New York Times columnist David Carr has taken a number of writers and mediates — including himself — to task for turning a blind eye to the numerous allegations of sexual assault leveled against Bill Cosby, and he’s already elicited one mea culpa in response.
In addition to admitting his own accountability, Carr called out Ta-Nehisi Coates, who penned a lengthy essay on the comedian in The Atlantic in 2008; Kelefa Sanneh, who wrote a New Yorker profile on Cosby in September; and Mark Whitaker, who wrote an extensive biography on Cosby published just two months ago; noting that they all failed to properly address the accusations, despite the fact that they were “carefully and thoroughly reported” in Philadelphia magazine, People magazine and Today in 2005 and 2006.
“We all have our excuses, but in ignoring these claims, we let down the women who were brave enough to speak out publicly against a powerful entertainer,” Carr wrote in a Monday column. “Mr. Whitaker has said he didn’t want to put anything in the book, which he wrote with Mr. Cosby’s cooperation, that wasn’t confirmed — which of course raises the question of why he wouldn’t have done the work to knock down the accusations or make them stand up. And given that the accusations had already been carefully and thoroughly reported in Philadelphia magazine and elsewhere, any book of the size and scope of Mr. Whitaker’s should have gone there.”

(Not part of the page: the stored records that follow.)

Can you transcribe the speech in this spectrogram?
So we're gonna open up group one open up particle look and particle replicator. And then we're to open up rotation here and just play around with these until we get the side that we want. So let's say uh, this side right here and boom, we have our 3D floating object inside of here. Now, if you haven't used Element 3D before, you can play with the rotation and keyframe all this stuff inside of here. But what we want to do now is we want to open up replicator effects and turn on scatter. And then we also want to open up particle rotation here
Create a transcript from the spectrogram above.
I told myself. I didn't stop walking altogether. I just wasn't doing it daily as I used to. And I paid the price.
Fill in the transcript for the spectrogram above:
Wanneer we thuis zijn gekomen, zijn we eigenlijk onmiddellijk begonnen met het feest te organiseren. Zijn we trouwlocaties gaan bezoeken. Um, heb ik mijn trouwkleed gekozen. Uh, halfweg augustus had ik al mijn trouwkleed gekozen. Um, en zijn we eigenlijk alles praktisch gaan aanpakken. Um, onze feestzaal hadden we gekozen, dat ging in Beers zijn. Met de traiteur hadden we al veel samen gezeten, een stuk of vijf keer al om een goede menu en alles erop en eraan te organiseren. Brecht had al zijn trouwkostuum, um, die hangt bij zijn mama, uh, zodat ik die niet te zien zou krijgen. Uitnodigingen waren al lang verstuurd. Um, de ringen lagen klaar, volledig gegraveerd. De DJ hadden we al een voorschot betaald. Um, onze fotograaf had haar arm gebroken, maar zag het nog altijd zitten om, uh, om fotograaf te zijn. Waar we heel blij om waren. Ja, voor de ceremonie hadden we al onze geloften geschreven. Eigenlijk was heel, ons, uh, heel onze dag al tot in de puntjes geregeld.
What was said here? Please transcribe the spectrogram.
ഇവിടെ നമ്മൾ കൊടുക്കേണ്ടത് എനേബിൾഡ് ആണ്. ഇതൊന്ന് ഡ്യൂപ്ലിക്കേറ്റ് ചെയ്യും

Whitaker took to Twitter on Monday afternoon to respond to Carr’s column, admitting that he should’ve investigated the allegations more thoroughly.

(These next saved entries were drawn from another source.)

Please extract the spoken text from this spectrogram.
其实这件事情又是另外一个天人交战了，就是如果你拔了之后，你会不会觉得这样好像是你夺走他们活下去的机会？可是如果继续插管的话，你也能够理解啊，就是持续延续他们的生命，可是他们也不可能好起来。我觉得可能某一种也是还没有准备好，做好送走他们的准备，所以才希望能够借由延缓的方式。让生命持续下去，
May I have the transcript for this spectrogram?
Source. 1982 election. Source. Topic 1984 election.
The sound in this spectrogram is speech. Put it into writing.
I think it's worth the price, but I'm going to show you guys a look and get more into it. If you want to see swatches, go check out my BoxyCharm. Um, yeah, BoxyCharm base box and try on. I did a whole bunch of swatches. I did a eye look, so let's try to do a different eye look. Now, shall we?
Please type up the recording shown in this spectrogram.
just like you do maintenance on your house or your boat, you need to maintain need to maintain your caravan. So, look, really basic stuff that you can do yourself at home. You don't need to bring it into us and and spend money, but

Carr noted that Coates also revisited his Cosby coverage on The Atlantic’s website and admitted that at the time he wrote the piece, he “believed that Bill Cosby was a rapist,” but included only “a brief and limp mention of the accusations against Cosby.” Coates went on to write, “I regret not saying what I thought of the accusations, and then pursuing those thoughts. I regret it because the lack of pursuit puts me in league with people who either looked away, or did not look hard enough. I take it as a personal admonition to always go there, to never flinch, to never look away.”

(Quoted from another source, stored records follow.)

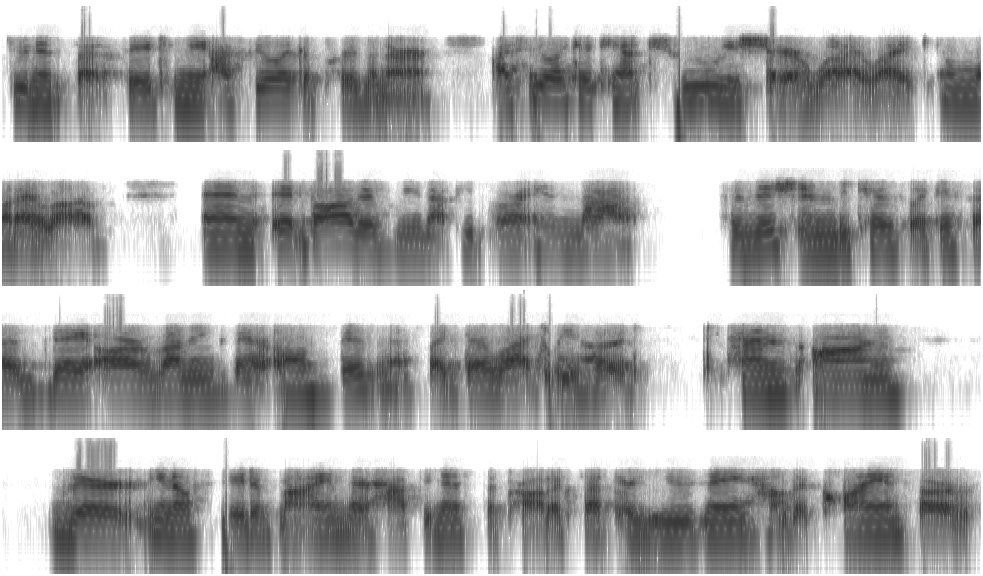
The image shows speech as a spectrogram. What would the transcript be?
students that say to me, I feel like a prisoner. I feel like I can't truly share what I like and what I love. And it bothers me that people are in that position because, like I said, they are running their own business. Like their livelihood depends on their, you know, state of mind, their happiness, the products that they're using, how the clients are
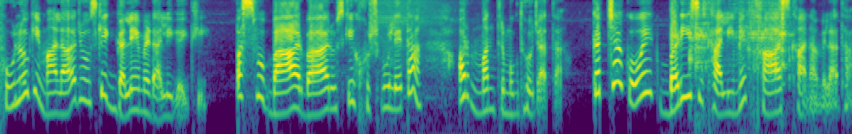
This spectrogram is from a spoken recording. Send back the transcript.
फूलों की माला जो उसके गले में डाली गई थी। बस वो बार बार उसकी खुशबू लेता और मंत्र मुग्ध हो जाता। कच्चा को एक बड़ी सी थाली में खास खाना मिला था।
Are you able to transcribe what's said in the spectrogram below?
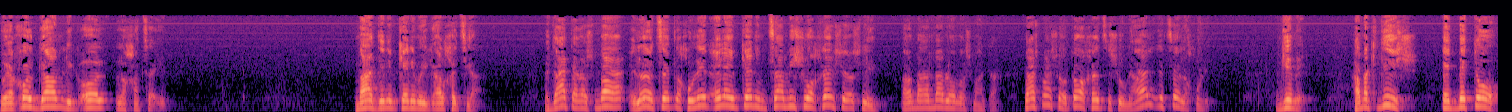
והוא יכול גם לגאול לחצאים. מה הדין אם כן אם הוא יגאל חציה? לדעת הרשב"א, היא לא יוצאת לחולין, אלא אם כן ימצא מישהו אחר שישלים. אבל ברמב"ם לא משמע כך. משמע שאותו החצי שהוא גאל יצא לחולין. ג. המקדיש את ביתו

Sanneh does not seem to be active on Twitter, but appeared on an MSNBC segment over the weekend to discuss the Cosby allegations, telling host Melissa Harris-Perry, “It’s easy to look at the Huxtable family and say ‘oh, that must be what Bill Cosby is like’ … Just because a comedian has politics we agree with, just because a comedian makes work we agree with, doesn’t mean, necessarily, they’re not capable of what Bill Cosby’s accused of.”